→ Work item: Lines from the one with "Recover what was" to the end of the material, both included: print them exactly and print nothing else. Omit the pictures.

→ Data extract:

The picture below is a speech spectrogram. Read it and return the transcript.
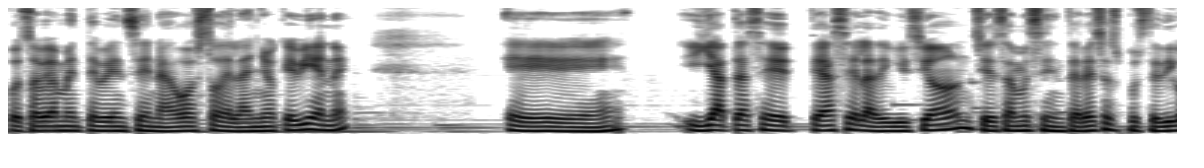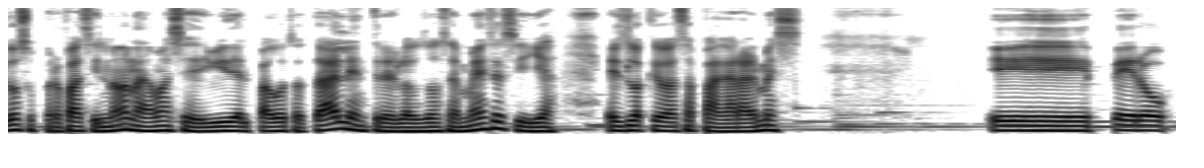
pues obviamente vence en agosto del año que viene. Eh, y ya te hace, te hace la división. Si esa mes te intereses, pues te digo súper fácil, ¿no? Nada más se divide el pago total entre los 12 meses y ya es lo que vas a pagar al mes. Eh, pero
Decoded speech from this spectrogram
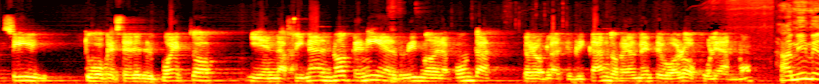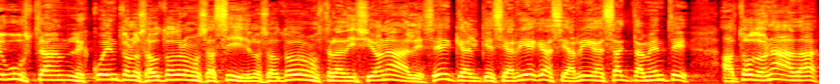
sí tuvo que ceder el puesto y en la final no tenía el ritmo de la punta pero clasificando realmente voló Julián, ¿no? A mí me gustan, les cuento, los autódromos así, los autódromos tradicionales, ¿eh? que al que se arriesga, se arriesga exactamente a todo nada,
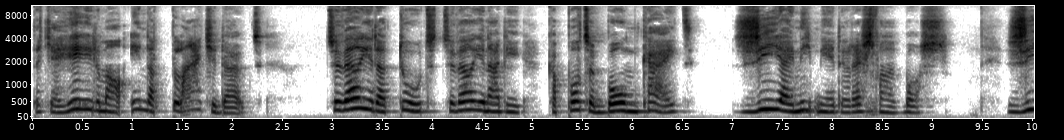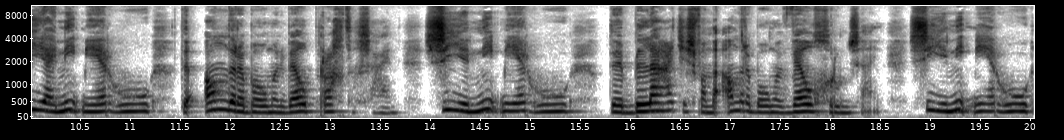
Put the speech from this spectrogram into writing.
Dat je helemaal in dat plaatje duikt. Terwijl je dat doet, terwijl je naar die kapotte boom kijkt, zie jij niet meer de rest van het bos. Zie jij niet meer hoe de andere bomen wel prachtig zijn. Zie je niet meer hoe de blaadjes van de andere bomen wel groen zijn. Zie je niet meer hoe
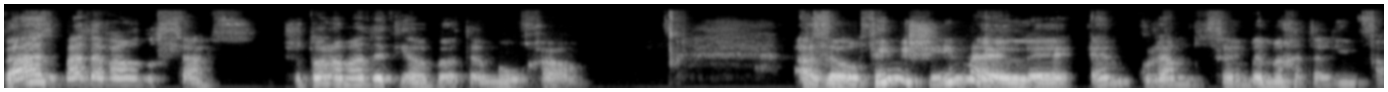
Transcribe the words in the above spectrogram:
ואז בא דבר נוסף, שאותו למדתי הרבה יותר מאוחר. אז הרופאים אישיים האלה, הם כולם נמצאים במערכת הלימפה.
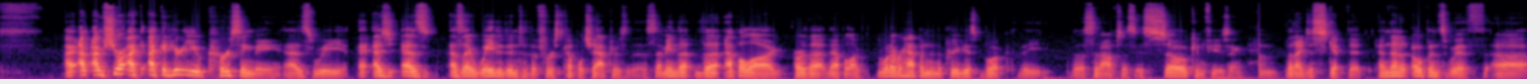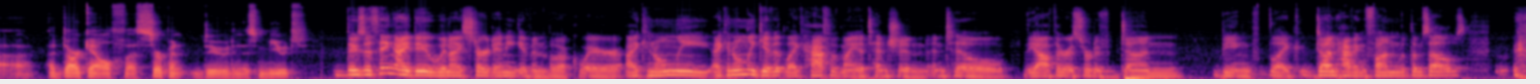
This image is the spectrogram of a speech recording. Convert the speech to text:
I, I'm- I'm sure I, I could hear you cursing me as we as as as I waded into the first couple chapters of this. I mean the the epilogue or the, the epilogue whatever happened in the previous book the the synopsis is so confusing um, that I just skipped it. And then it opens with uh, a dark elf, a serpent dude, and this mute. there's a thing I do when I start any given book where I can only I can only give it like half of my attention until the author is sort of done being like done having fun with themselves.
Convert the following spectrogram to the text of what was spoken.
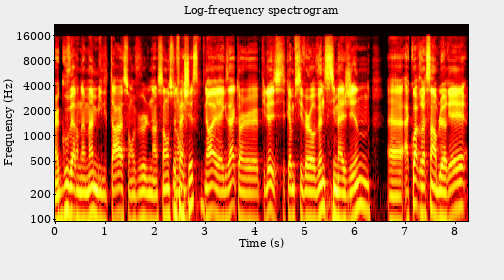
un gouvernement militaire, si on veut, dans le sens... Le fascisme. Ouais, exact. Puis là, c'est comme si Verhoeven s'imagine à quoi ressemblerait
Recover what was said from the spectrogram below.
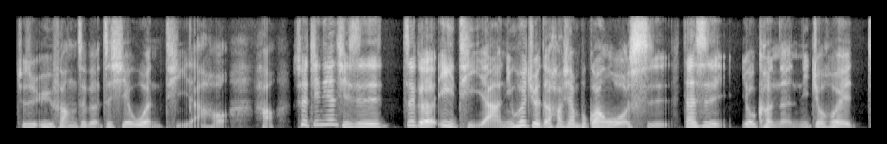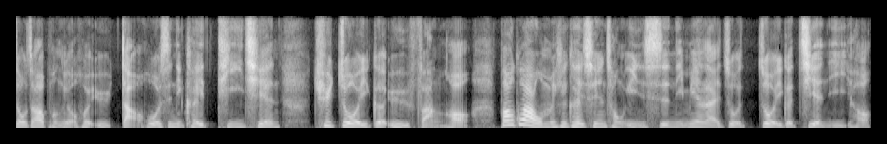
就是预防这个这些问题啊。好，好，所以今天其实。这个议题啊，你会觉得好像不关我事，但是有可能你就会周遭朋友会遇到，或者是你可以提前去做一个预防哈。包括我们先可以先从饮食里面来做做一个建议哈，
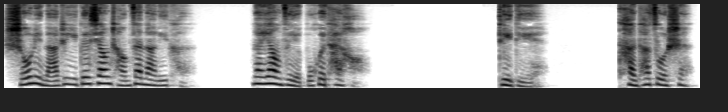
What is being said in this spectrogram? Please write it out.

→ Exercise response:
Recover what was said from the spectrogram below.
就是预防这个这些问题啊。好，好，所以今天其实。这个议题啊，你会觉得好像不关我事，但是有可能你就会周遭朋友会遇到，或者是你可以提前去做一个预防哈。包括我们先可以先从饮食里面来做做一个建议哈，
What is being said in this spectrogram? Please write it out.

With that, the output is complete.